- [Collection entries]
*****
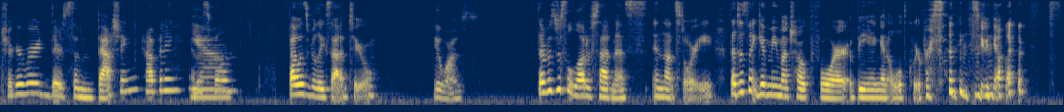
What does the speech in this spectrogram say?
trigger word. There's some bashing happening in this Yeah. film. That was really sad too. it was. There was just a lot of sadness in that story. That doesn't give me much hope for being an old queer person, to be honest.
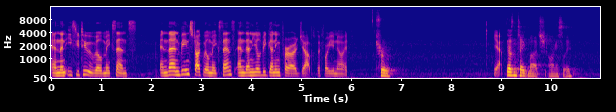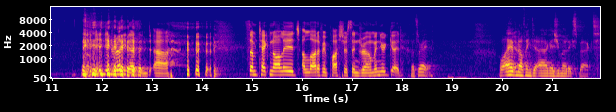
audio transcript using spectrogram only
and then ec2 will make sense and then Beanstalk will make sense, and then you'll be gunning for our jobs before you know it. True. Yeah. Doesn't take much, honestly. it, it, it, really doesn't. Uh, some tech knowledge, a lot of imposter syndrome, and you're good. That's right. Well, I have yeah. nothing to add, as you might expect.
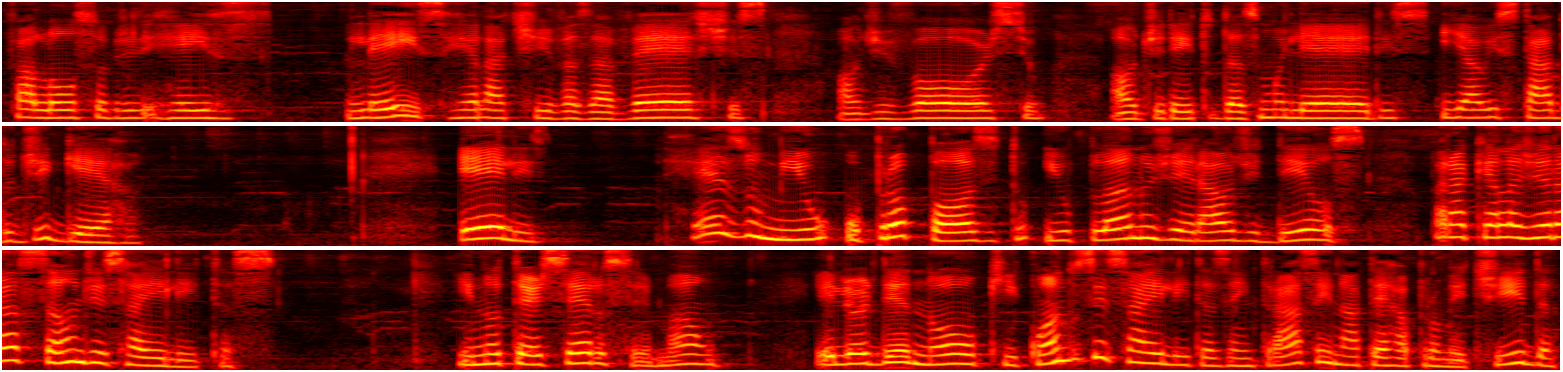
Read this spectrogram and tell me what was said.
Falou sobre reis, leis relativas a vestes, ao divórcio, ao direito das mulheres e ao estado de guerra. Ele resumiu o propósito e o plano geral de Deus para aquela geração de israelitas. E no terceiro sermão, ele ordenou que, quando os israelitas entrassem na terra prometida,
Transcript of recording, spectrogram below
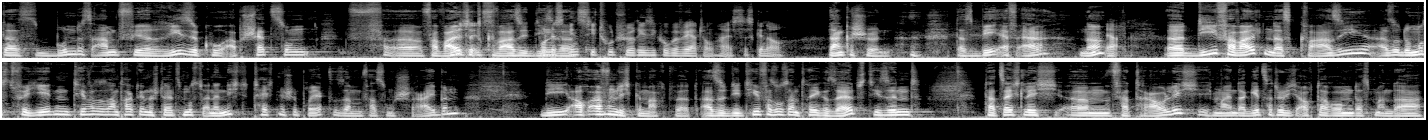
das Bundesamt für Risikoabschätzung ver äh, verwaltet Bundesinst- quasi diese. Bundesinstitut für Risikobewertung heißt es, genau. Dankeschön. Das BFR, ne? Ja. Äh, die verwalten das quasi. Also du musst für jeden Tierversuchsantrag, den du stellst, musst du eine nicht technische Projektzusammenfassung schreiben, die auch öffentlich gemacht wird. Also die Tierversuchsanträge selbst, die sind tatsächlich ähm, vertraulich. Ich meine, da geht es natürlich auch darum, dass man da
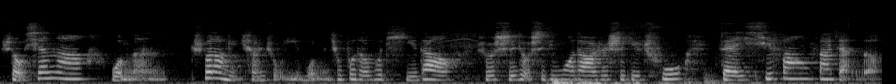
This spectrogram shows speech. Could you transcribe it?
首先呢，我们说到女权主义，我们就不得不提到说十九世纪末到二十世纪初，在西方发展的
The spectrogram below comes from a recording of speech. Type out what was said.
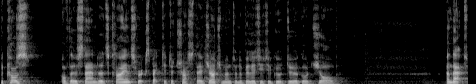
Because of those standards, clients were expected to trust their judgment and ability to good, do a good job. And that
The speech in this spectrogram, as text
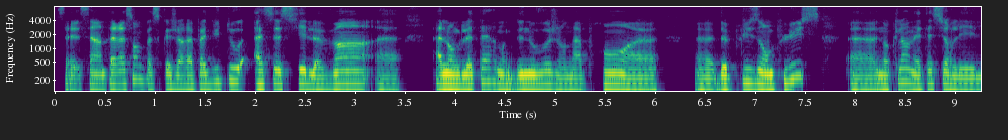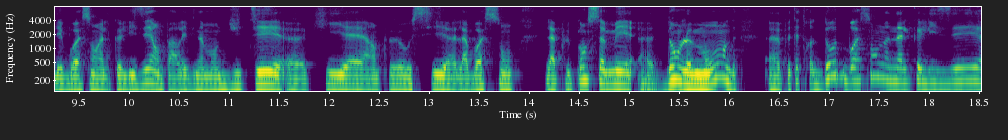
C'est intéressant parce que j'aurais pas du tout associé le vin euh, à l'Angleterre. Donc de nouveau, j'en apprends euh, euh, de plus en plus. donc là, on était sur les, boissons alcoolisées. On parle évidemment du thé, qui est un peu aussi la boisson la plus consommée dans le monde. peut-être d'autres boissons non alcoolisées.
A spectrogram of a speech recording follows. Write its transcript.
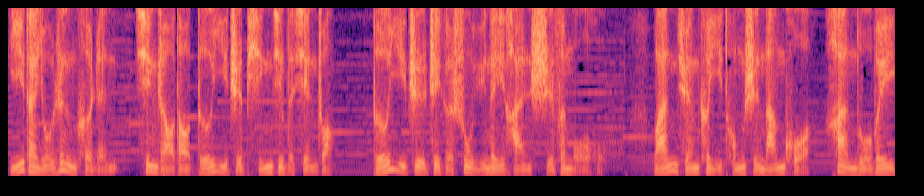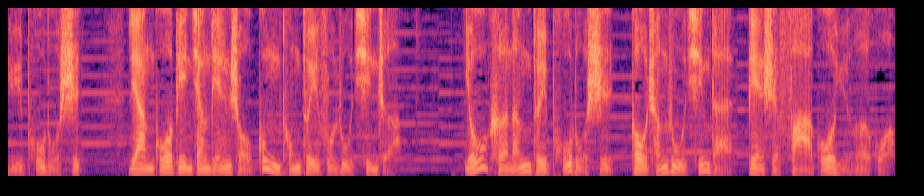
一旦有任何人侵扰到德意志平静的现状，德意志这个术语内涵十分模糊，完全可以同时囊括汉诺威与普鲁士。两国便将联手共同对付入侵者，有可能对普鲁士构成入侵的便是法国与俄国。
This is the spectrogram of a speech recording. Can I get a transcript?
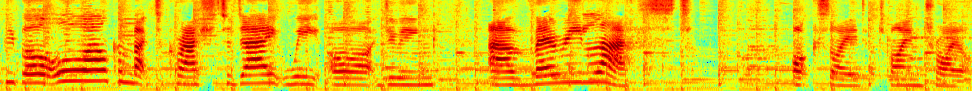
people, welcome back to Crash. Today we are doing our very last Oxide time trial.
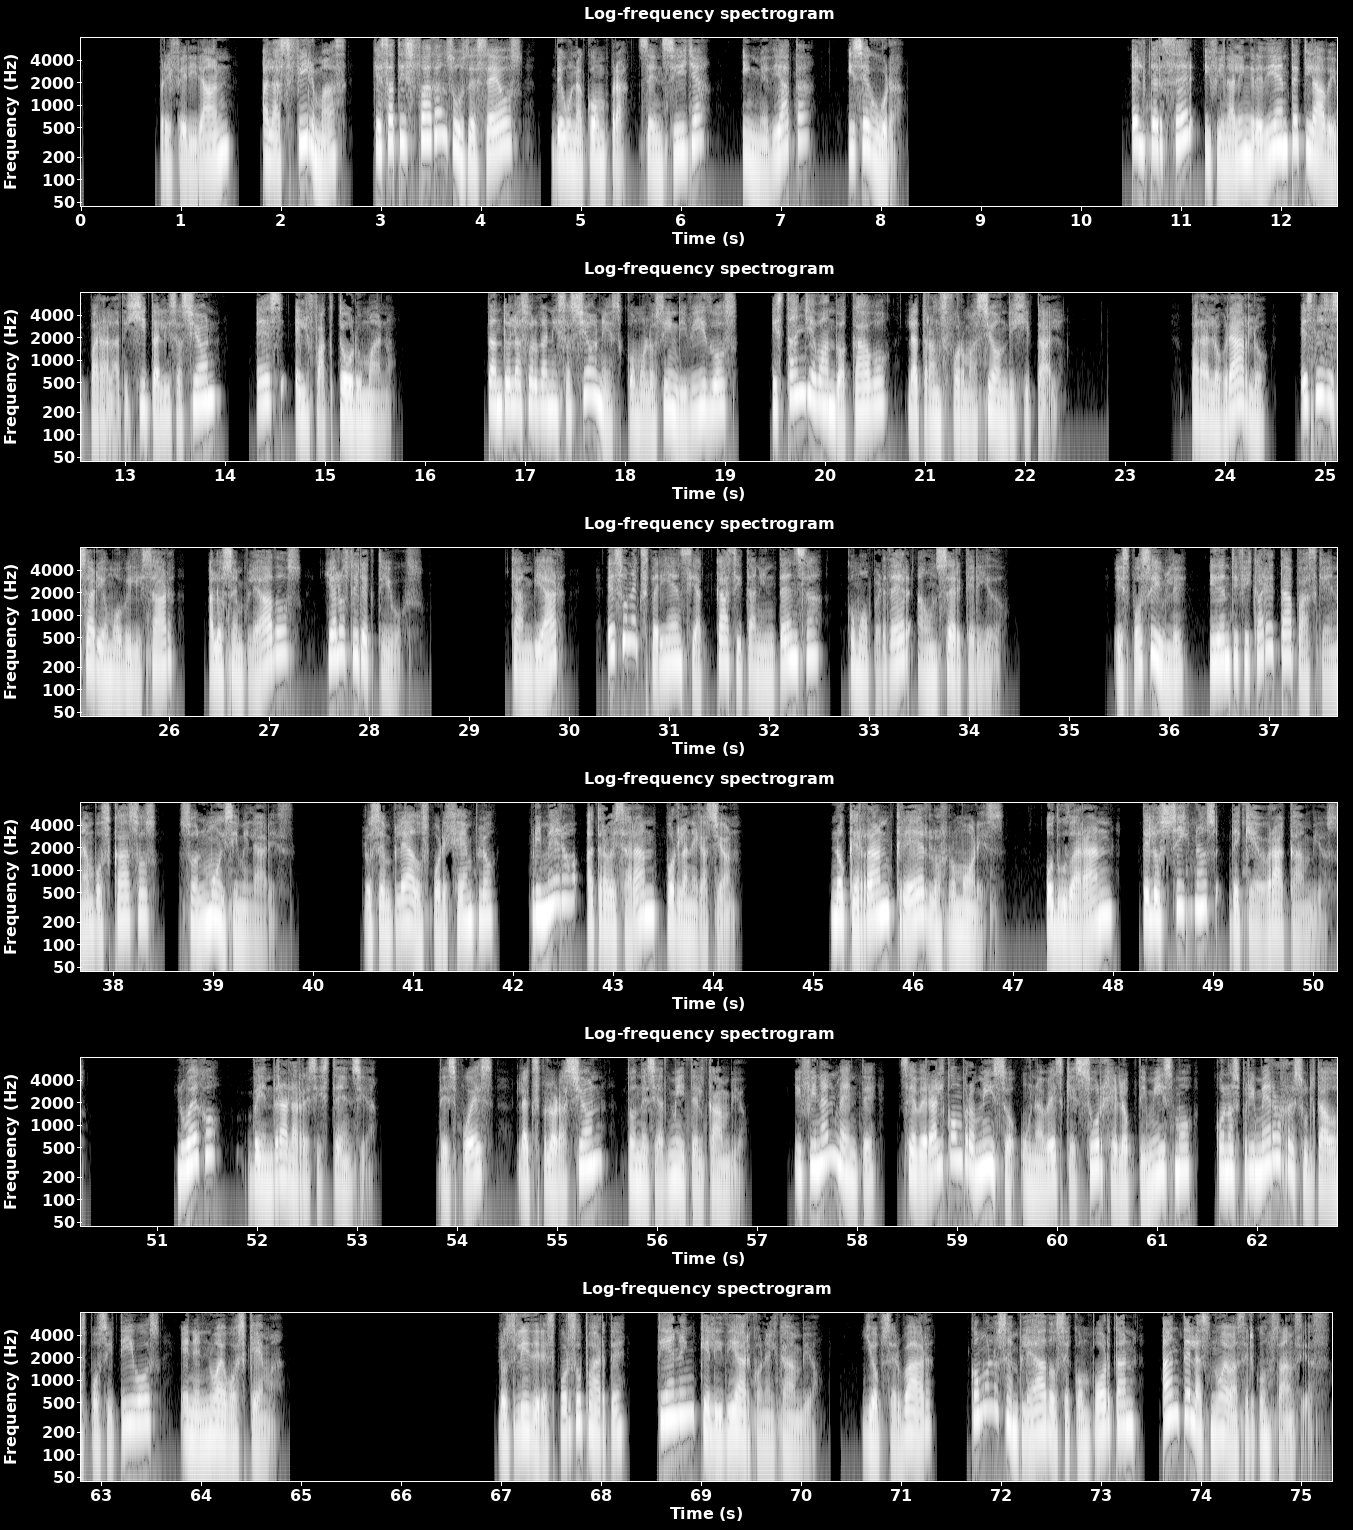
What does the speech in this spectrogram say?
Preferirán a las firmas que satisfagan sus deseos de una compra sencilla, inmediata y segura. El tercer y final ingrediente clave para la digitalización es el factor humano. Tanto las organizaciones como los individuos están llevando a cabo la transformación digital. Para lograrlo, es necesario movilizar a los empleados y a los directivos. Cambiar es una experiencia casi tan intensa como perder a un ser querido. Es posible identificar etapas que en ambos casos son muy similares. Los empleados, por ejemplo, primero atravesarán por la negación. No querrán creer los rumores o dudarán de los signos de que habrá cambios. Luego vendrá la resistencia. Después, la exploración donde se admite el cambio. Y finalmente, se verá el compromiso una vez que surge el optimismo con los primeros resultados positivos en el nuevo esquema. Los líderes, por su parte, tienen que lidiar con el cambio y observar cómo los empleados se comportan ante las nuevas circunstancias.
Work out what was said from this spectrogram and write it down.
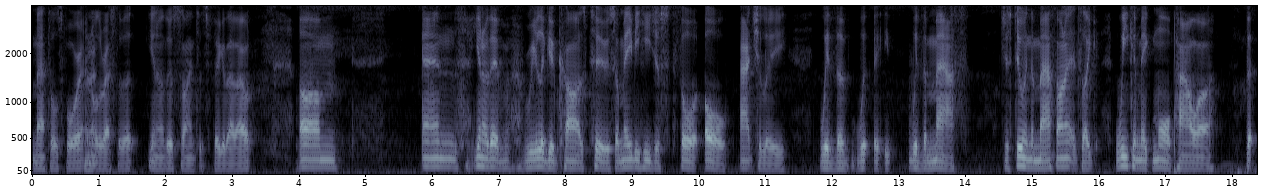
metals for it and all the rest of it. You know, those scientists figure that out. Um, and you know they're really good cars too. So maybe he just thought, oh, actually, with the with, with the math, just doing the math on it, it's like we can make more power, but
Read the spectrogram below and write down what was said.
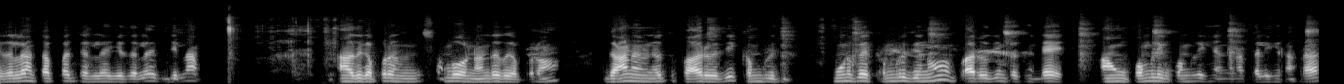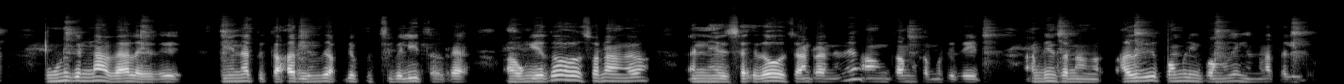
இதெல்லாம் தப்பா தெரியல. இதெல்லாம் இப்படிலாம் அதுக்கப்புறம் சம்பவம் நடந்ததுக்கு அப்புறம் கான வினோத் பார்வதி கம்ருதி. மூணு பேர் கம்ருதினும் பார்வதியும் பேசுகிறேன் டே அவங்க பொம்பளைக்கு பொம்பளைக்கு எங்கன்னா தள்ளிக்கிறாங்கடா உனக்கு என்ன வேலை இது? நீ என்னத்துக்கு கார்லேருந்து அப்படியே பிடிச்சி வெளியே தள்ளுற? அவங்க ஏதோ சொன்னாங்க. நீ ச- ஏதோ சான்றான்னு அவங்க காம கம்ருதி அப்படின்னு சொன்னாங்க. அதுக்கு பொம்பளைங்க பொம்பளைங்க எங்கன்னா தள்ளிட்டோம்.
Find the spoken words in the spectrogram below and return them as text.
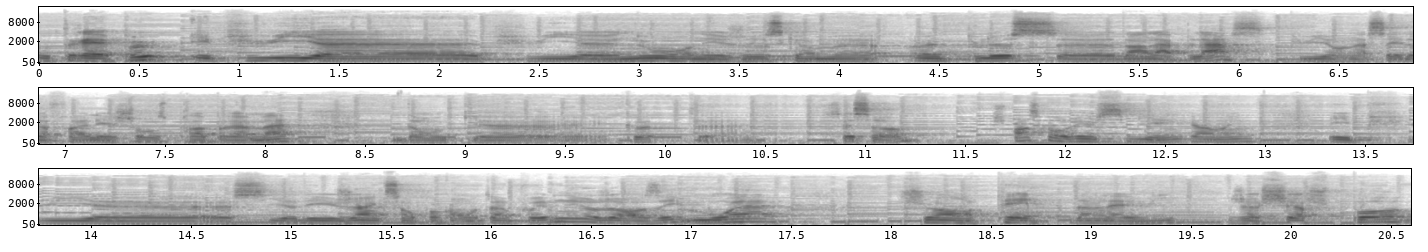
ou très peu. Et puis, euh, puis euh, nous, on est juste comme euh, un de plus dans la place. Puis on essaie de faire les choses proprement. Donc, écoute, c'est ça. Je pense qu'on réussit bien quand même. Et puis, s'il y a des gens qui sont pas contents, vous pouvez venir jaser. Moi, je suis en paix dans la vie. Je cherche pas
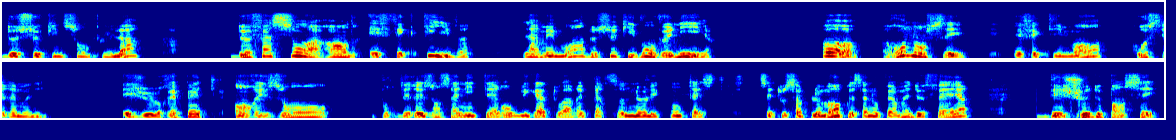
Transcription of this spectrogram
de ceux qui ne sont plus là, de façon à rendre effective la mémoire de ceux qui vont venir. Or, renoncer effectivement aux cérémonies. Et je répète, en raison, pour des raisons sanitaires obligatoires et personne ne les conteste. C'est tout simplement que ça nous permet de faire des jeux de pensée.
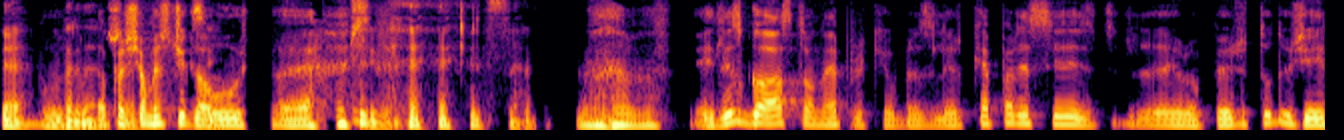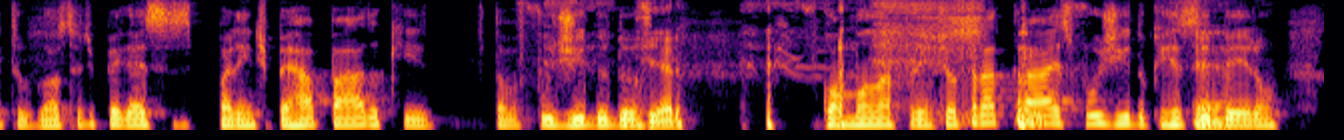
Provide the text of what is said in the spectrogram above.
é, é verdade. Dá pra chamar isso de gaúcho. Sim. É. Sim. Eles gostam, né? Porque o brasileiro quer parecer europeu de todo jeito. Gosta de pegar esses parentes perrapados que tava fugido do. Vieram. Com a mão na frente e outra atrás, fugido, que receberam. É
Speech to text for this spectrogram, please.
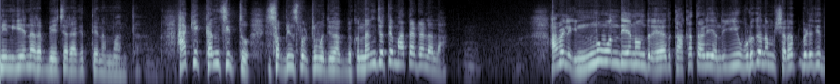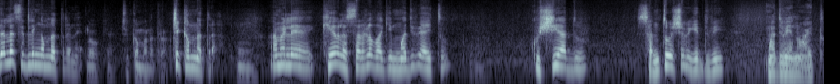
ನಿನಗೇನಾರ ಬೇಜಾರಾಗುತ್ತೇನಮ್ಮ ಅಂತ. ಆಕೆ ಕನಸಿತ್ತು ಸಬ್ ಇನ್ಸ್ಪೆಕ್ಟ್ರ್ ಮದುವೆ ಆಗಬೇಕು ನನ್ನ ಜೊತೆ ಮಾತಾಡೋಲ್ಲ ಆಮೇಲೆ ಇನ್ನೂ ಒಂದು ಏನು ಅಂದರೆ ಅದು ಕಾಕತಾಳಿ ಅಂದ್ರೆ ಈ ಹುಡುಗ ನಮ್ಮ ಶರತ್ ಬೆಳೆದಿದ್ದೆಲ್ಲ ಸಿದ್ಧಲಿಂಗಮ್ಮನ ಹತ್ರನೇ. ಓಕೆ ಚಿಕ್ಕಮ್ಮನ ಹತ್ರ. ಚಿಕ್ಕಮ್ಮನ ಹತ್ರ. ಆಮೇಲೆ ಕೇವಲ ಸರಳವಾಗಿ ಮದುವೆ ಆಯಿತು. ಖುಷಿಯಾದ್ದು ಸಂತೋಷವಾಗಿದ್ವಿ ಮದುವೆನೂ ಆಯಿತು.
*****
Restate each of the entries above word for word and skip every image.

What does the speech in this spectrogram say?
trigger word. There's some bashing happening in this Yeah. film. That was really sad too. it was. There was just a lot of sadness in that story. That doesn't give me much hope for being an old queer person, to be honest.
audio transcript using spectrogram only
and then ec2 will make sense and then Beanstalk will make sense, and then you'll be gunning for our jobs before you know it. True. Yeah. Doesn't take much, honestly. it, it, it, really doesn't. Uh, some tech knowledge, a lot of imposter syndrome, and you're good. That's right. Well, I have yeah. nothing to add, as you might expect.
Read this spectrogram and tell me what was said.
Falou sobre reis, leis relativas a vestes, ao divórcio, ao direito das mulheres e ao estado de guerra. Ele resumiu o propósito e o plano geral de Deus para aquela geração de israelitas. E no terceiro sermão, ele ordenou que, quando os israelitas entrassem na terra prometida,
Transcript of recording, spectrogram below
das Bundesamt für Risikoabschätzung ver äh, verwaltet Bundesinst- quasi diese. Bundesinstitut für Risikobewertung heißt es, genau. Dankeschön. Das BFR, ne? Ja. Äh, die verwalten das quasi. Also du musst für jeden Tierversuchsantrag, den du stellst, musst du eine nicht technische Projektzusammenfassung schreiben, die auch öffentlich gemacht wird. Also die Tierversuchsanträge selbst, die sind tatsächlich ähm, vertraulich. Ich meine, da geht es natürlich auch darum, dass man da
This spectrogram shows speech. Could you transcribe it?
首先呢，我们说到女权主义，我们就不得不提到说十九世纪末到二十世纪初，在西方发展的
The spectrogram below comes from a recording of speech. Type out what was said.
Because of those standards, clients were expected to trust their judgment and ability to good, do a good job. And that
The speech in this spectrogram, as text
C'est intéressant parce que j'aurais pas du tout associé le vin euh, à l'Angleterre. Donc de nouveau, j'en apprends euh, euh, de plus en plus. donc là, on était sur les, boissons alcoolisées. On parle évidemment du thé, qui est un peu aussi la boisson la plus consommée dans le monde. peut-être d'autres boissons non alcoolisées.
A spectrogram of a speech recording follows. Write its transcript.
一旦有任何人侵扰到德意志平静的现状，德意志这个术语内涵十分模糊，完全可以同时囊括汉诺威与普鲁士。两国便将联手共同对付入侵者，有可能对普鲁士构成入侵的便是法国与俄国。
This is the spectrogram of a speech recording. Can I get a transcript?
people, welcome back to Crash. Today we are doing our very last Oxide time trial.
What does the speech in this spectrogram say?
Preferirán a las firmas que satisfagan sus deseos de una compra sencilla, inmediata y segura. El tercer y final ingrediente clave para la digitalización es el factor humano. Tanto las organizaciones como los individuos están llevando a cabo la transformación digital. Para lograrlo, es necesario movilizar a los empleados y a los directivos. Cambiar es una experiencia casi tan intensa como perder a un ser querido. Es posible identificar etapas que en ambos casos son muy similares. Los empleados, por ejemplo, primero atravesarán por la negación. No querrán creer los rumores o dudarán de los signos de que habrá cambios. Luego vendrá la resistencia. Después, la exploración donde se admite el cambio. Y finalmente, se verá el compromiso una vez que surge el optimismo con los primeros resultados positivos en el nuevo esquema. Los líderes, por su parte, tienen que lidiar con el cambio y observar cómo los empleados se comportan ante las nuevas circunstancias.
Work out what was said from this spectrogram and write it down.
metals for it and all the rest of it. You know, those scientists figure that out. Um, and you know they're really good cars too. So maybe he just thought, oh, actually, with the with, with the math, just doing the math on it, it's like we can make more power, but
Read the spectrogram below and write down what was said.
இதெல்லாம் தப்பா தெரியல. இதெல்லாம் இப்படிலாம் அதுக்கப்புறம் சம்பவம் நடந்ததுக்கு அப்புறம் கான வினோத் பார்வதி கம்ருதி. மூணு பேர் கம்ருதினும் பார்வதியும் பேசுகிறேன் டே அவங்க பொம்பளைக்கு பொம்பளைக்கு எங்கன்னா தள்ளிக்கிறாங்கடா உனக்கு என்ன வேலை இது? நீ என்னத்துக்கு கார்லேருந்து அப்படியே பிடிச்சி வெளியே தள்ளுற? அவங்க ஏதோ சொன்னாங்க. நீ ச- ஏதோ சான்றான்னு அவங்க காம கம்ருதி அப்படின்னு சொன்னாங்க. அதுக்கு பொம்பளைங்க பொம்பளைங்க எங்கன்னா தள்ளிட்டோம்.
Find the spoken words in the spectrogram below and return them as text.
ou très peu. Et puis, euh, puis euh, nous, on est juste comme euh, un de plus dans la place. Puis on essaie de faire les choses proprement. Donc, écoute, c'est ça. Je pense qu'on réussit bien quand même. Et puis, s'il y a des gens qui sont pas contents, vous pouvez venir jaser. Moi, je suis en paix dans la vie. Je cherche pas
Transcription of this spectrogram
de ceux qui ne sont plus là, de façon à rendre effective la mémoire de ceux qui vont venir. Or, renoncer effectivement aux cérémonies. Et je répète, en raison, pour des raisons sanitaires obligatoires et personne ne les conteste. C'est tout simplement que ça nous permet de faire des jeux de pensée.
Provide the text of what is said in the spectrogram above.
é, é verdade. Dá pra chamar isso de gaúcho. Sim. É. Sim. Eles gostam, né? Porque o brasileiro quer parecer europeu de todo jeito. Gosta de pegar esses parentes perrapados que tava fugido do. Vieram. Com a mão na frente e outra atrás, fugido, que receberam. É
Speech to text for this spectrogram, please.
ನಿನಗೇನಾರ ಬೇಜಾರಾಗುತ್ತೇನಮ್ಮ ಅಂತ. ಆಕೆ ಕನಸಿತ್ತು ಸಬ್ ಇನ್ಸ್ಪೆಕ್ಟ್ರ್ ಮದುವೆ ಆಗಬೇಕು ನನ್ನ ಜೊತೆ ಮಾತಾಡೋಲ್ಲ ಆಮೇಲೆ ಇನ್ನೂ ಒಂದು ಏನು ಅಂದರೆ ಅದು ಕಾಕತಾಳಿ ಅಂದ್ರೆ ಈ ಹುಡುಗ ನಮ್ಮ ಶರತ್ ಬೆಳೆದಿದ್ದೆಲ್ಲ ಸಿದ್ಧಲಿಂಗಮ್ಮನ ಹತ್ರನೇ. ಓಕೆ ಚಿಕ್ಕಮ್ಮನ ಹತ್ರ. ಚಿಕ್ಕಮ್ಮನ ಹತ್ರ. ಆಮೇಲೆ ಕೇವಲ ಸರಳವಾಗಿ ಮದುವೆ ಆಯಿತು. ಖುಷಿಯಾದ್ದು ಸಂತೋಷವಾಗಿದ್ವಿ ಮದುವೆನೂ ಆಯಿತು.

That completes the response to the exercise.